───── DATA SUPPLIED
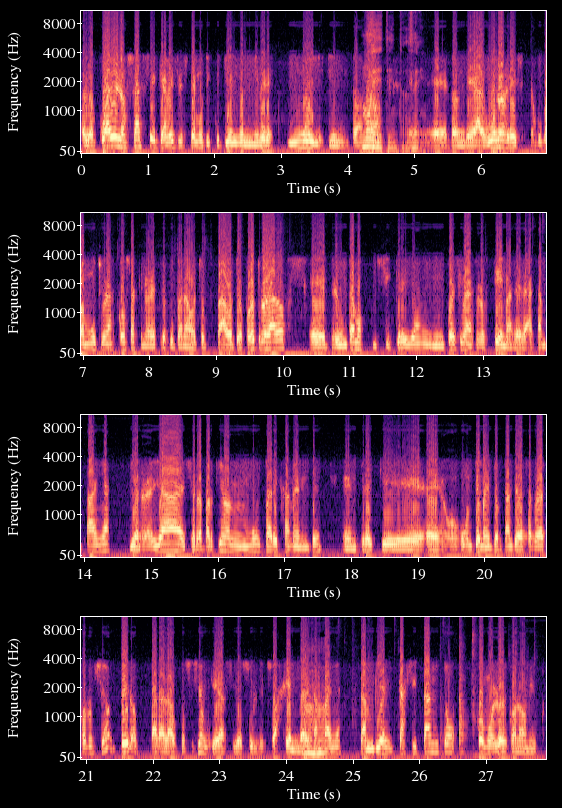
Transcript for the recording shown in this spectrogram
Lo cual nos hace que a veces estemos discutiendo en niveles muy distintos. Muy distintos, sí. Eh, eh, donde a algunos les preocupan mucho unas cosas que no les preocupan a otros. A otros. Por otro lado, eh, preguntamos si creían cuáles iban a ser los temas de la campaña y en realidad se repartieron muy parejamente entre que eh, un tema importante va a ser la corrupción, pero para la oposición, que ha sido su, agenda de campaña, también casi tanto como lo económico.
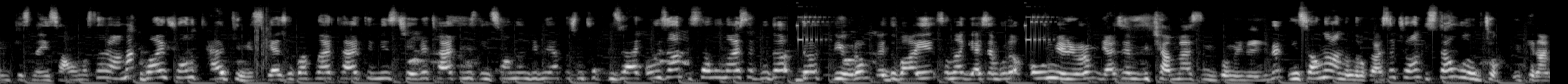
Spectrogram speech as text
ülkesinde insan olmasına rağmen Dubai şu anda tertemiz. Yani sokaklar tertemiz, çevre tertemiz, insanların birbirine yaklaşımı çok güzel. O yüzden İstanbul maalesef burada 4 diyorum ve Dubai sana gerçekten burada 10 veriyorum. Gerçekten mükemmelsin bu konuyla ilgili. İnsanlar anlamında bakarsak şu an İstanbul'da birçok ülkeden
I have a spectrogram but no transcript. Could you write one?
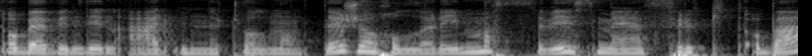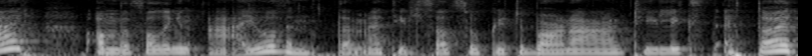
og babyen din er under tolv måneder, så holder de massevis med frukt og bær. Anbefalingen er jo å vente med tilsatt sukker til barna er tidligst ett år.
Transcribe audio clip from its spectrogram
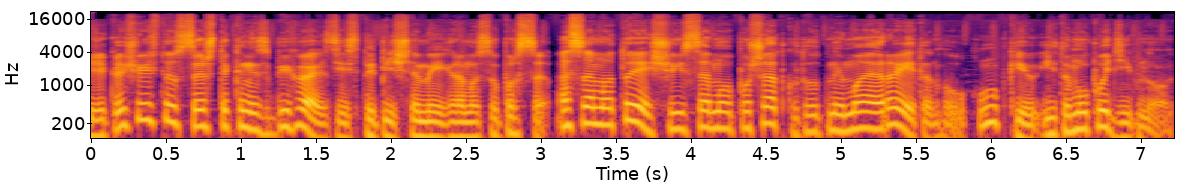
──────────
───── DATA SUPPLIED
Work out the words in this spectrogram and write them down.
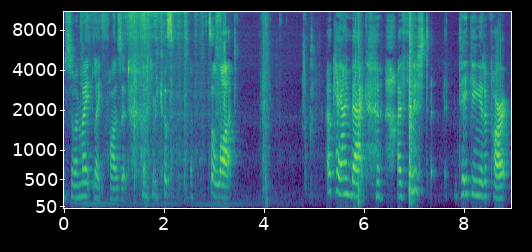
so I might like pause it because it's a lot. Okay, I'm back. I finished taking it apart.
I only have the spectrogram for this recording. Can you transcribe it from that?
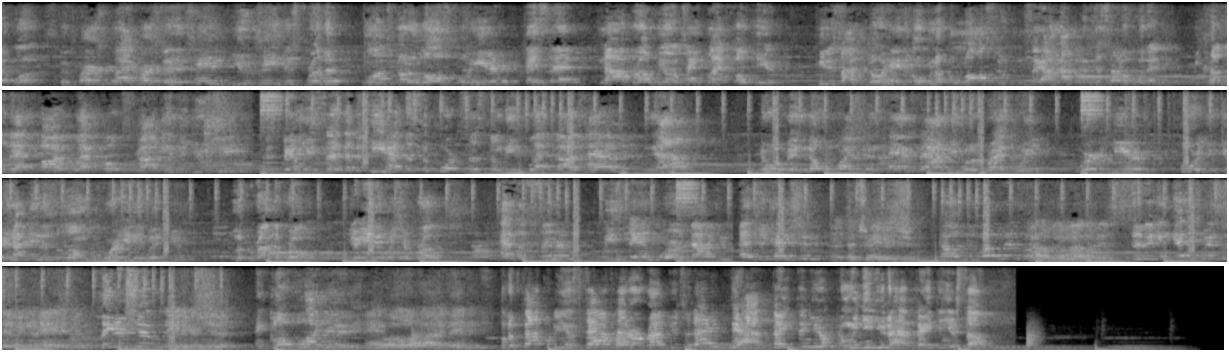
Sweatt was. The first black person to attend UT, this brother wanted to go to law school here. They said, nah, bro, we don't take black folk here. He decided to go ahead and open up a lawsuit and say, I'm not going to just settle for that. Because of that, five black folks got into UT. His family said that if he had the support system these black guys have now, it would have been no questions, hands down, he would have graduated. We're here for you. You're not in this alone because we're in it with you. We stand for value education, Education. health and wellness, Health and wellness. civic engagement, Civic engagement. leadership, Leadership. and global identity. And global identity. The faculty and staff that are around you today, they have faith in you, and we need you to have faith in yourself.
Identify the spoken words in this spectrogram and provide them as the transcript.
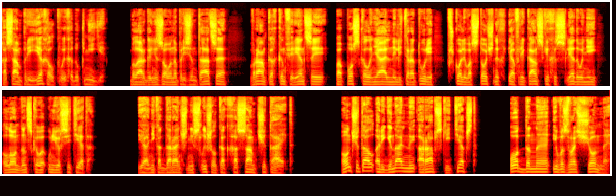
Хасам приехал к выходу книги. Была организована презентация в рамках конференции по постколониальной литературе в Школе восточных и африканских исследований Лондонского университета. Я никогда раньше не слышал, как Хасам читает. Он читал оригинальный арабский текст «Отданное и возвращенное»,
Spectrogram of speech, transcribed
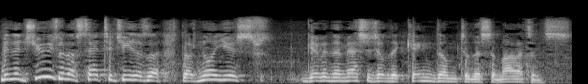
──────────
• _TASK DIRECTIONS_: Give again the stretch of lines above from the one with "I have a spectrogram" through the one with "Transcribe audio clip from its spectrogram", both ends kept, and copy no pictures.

• _REPLY_:
I have a spectrogram but no transcript. Could you write one?
og babyen din er under tolv måneder, så holder de massevis med frukt og bær. Anbefalingen er jo å vente med tilsatt sukker til barna er tidligst ett år.
Transcribe audio clip from its spectrogram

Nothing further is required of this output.